Dataset excerpts:
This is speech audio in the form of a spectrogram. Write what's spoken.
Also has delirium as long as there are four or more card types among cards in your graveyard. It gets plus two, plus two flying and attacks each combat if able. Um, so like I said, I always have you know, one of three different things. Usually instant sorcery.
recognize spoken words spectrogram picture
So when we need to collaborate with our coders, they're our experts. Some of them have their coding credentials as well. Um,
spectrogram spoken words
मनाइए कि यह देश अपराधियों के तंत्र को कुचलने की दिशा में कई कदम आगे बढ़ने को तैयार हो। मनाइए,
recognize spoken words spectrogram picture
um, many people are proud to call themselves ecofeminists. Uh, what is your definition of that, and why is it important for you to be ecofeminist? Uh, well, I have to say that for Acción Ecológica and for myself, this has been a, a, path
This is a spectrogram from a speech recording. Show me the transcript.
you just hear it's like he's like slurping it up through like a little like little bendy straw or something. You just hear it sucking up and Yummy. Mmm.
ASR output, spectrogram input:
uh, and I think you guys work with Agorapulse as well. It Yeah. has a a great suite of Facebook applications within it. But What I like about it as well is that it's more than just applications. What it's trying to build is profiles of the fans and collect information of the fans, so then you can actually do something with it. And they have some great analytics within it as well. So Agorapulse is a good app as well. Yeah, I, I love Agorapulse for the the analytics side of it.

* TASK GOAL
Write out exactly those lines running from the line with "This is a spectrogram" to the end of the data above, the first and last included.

* SOLUTION
This is a spectrogram from a speech recording. Show me the transcript.
you just hear it's like he's like slurping it up through like a little like little bendy straw or something. You just hear it sucking up and Yummy. Mmm.
ASR output, spectrogram input:
uh, and I think you guys work with Agorapulse as well. It Yeah. has a a great suite of Facebook applications within it. But What I like about it as well is that it's more than just applications. What it's trying to build is profiles of the fans and collect information of the fans, so then you can actually do something with it. And they have some great analytics within it as well. So Agorapulse is a good app as well. Yeah, I, I love Agorapulse for the the analytics side of it.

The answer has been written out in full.